Back at the end of the last century, British DJs/producers seemed to rule the world.
Off the back of super clubbing and a renaissance for old skoolers such as Leftfield, the charts were littered with your Basement Jaxx, Morcheebas and Groove Armadas. Once subject to an argument between Elton John and Madonna about who discovered them first, during this golden period Andy Cato and Tom Findlay scored big hits with the likes of I See You Baby and Superstylin’ while discs of various colours arrived in the mail.
Having subsequently established the Lovebox Festival, they returned in 2010, engineering an unlikely critical comeback with Black Light and the accompanying remix project White Light. By then dubstep and grime had largely moved things on, but Edge Of The Horizon for the most part sounds like the pair have been in some sort of suspended animation for the last decade with, it has to be said, varying results.
One of Black Light’s revelatory features was its list of unlikely collaborators, which included Bryan Ferry, Will Young and Empire Of The Sun’s Nick Littlemore. Littlemore returns here for a turn on the opener Get Out On The Dancefloor, but the result is strangely neither groove nor rush, while his next outing on Tripwire has a thudding piano refrain but otherwise finds him similarly unable to spark his or anyone else’s mojo.
It’s a pedestrian start, but given GA’s audience has probably mellowed considerably with them, maybe not an unreasonable one. It’s easy to forget however that the pair were just as renowned for their sublime knack of taking things downtempo (hear: the gorgeous At The River) so it’s no surprise when the twilight R&B of We’re Free offers up an audio foot rub, while She Keeps Bees adds an unrequited something to the dreamy title-track.
Is background music for the weekly pub replacement Zoom what we should expect now then? Well, What Cha Gonna Do With Your Love duds out awkwardly, but like any good well-paced set, things gently start to warm up as we go on. As the Christmas Tree lights kick in, Lover 4 Now may have pinched its spiralling keyboard loop from Clio’s ace 80’s Italo-disco track Faces, but it struts and bounces like a puppy, while Talk Talk mines the ever-popular eighties’ tropes with just a hint of primitive early techno thrown in.
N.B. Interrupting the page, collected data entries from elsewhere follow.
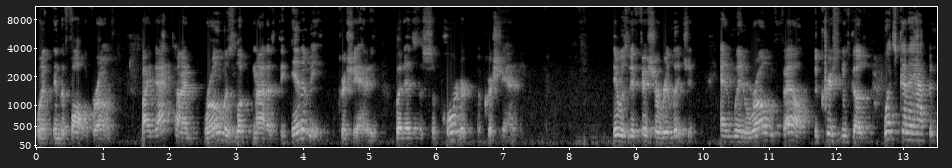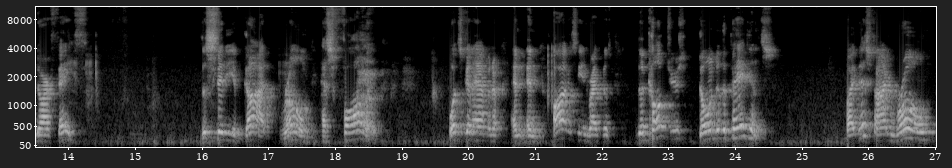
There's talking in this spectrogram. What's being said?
when, in the fall of Rome. By that time, Rome was looked not as the enemy of Christianity, but as the supporter of Christianity. It was the official religion. And when Rome fell, the Christians goes, what's going to happen to our faith? The city of God, Rome, has fallen. What's going to happen? And, and Augustine writes this the culture's going to the pagans. By this time, Rome,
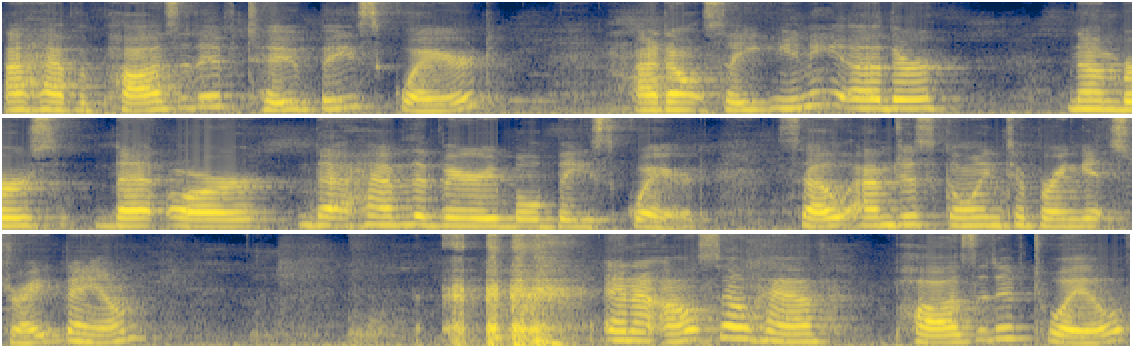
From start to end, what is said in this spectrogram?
I have a positive 2b squared. I don't see any other numbers that are that have the variable b squared. So I'm just going to bring it straight down. and I also have positive 12.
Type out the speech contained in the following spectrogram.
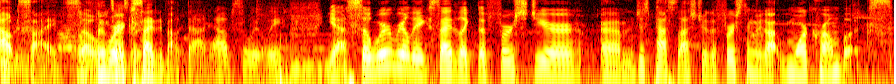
outside. So we're excited about that. Absolutely, yes. So we're really excited. Like the first year, um, just past last year, the first thing we got more Chromebooks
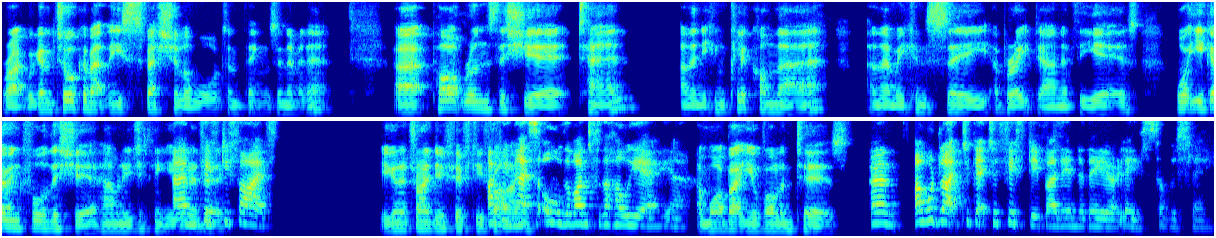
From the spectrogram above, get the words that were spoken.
Right, we're going to talk about these special awards and things in a minute. Uh, park runs this year 10, and then you can click on there, and then we can see a breakdown of the years. What are you going for this year? How many do you think you're Um, going to do? 55. You're going to try and do 55. I think that's all the ones for the whole year. Yeah. And what about your volunteers? Um, I would like to get to 50 by the end of the year at least, obviously.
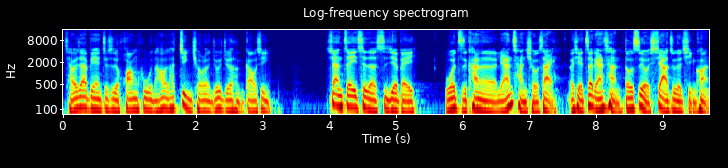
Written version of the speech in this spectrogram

Even then, something’s missing. It’s questionable whether fans old or new will have the patience to wait until right to the end for a real banger to drop, but with Paris Brightledge adding enough diva to the serious house closer Dance Our Hurt Away, the big room switch is finally located, just in time.
Ten years is practically a lifetime away from the spotlight. Groove Armada have rediscovered a fair amount of the old magic on Edge Of The Horizon, taking us fast and slow, but the point is that however you dress it up, it’s still the old magic.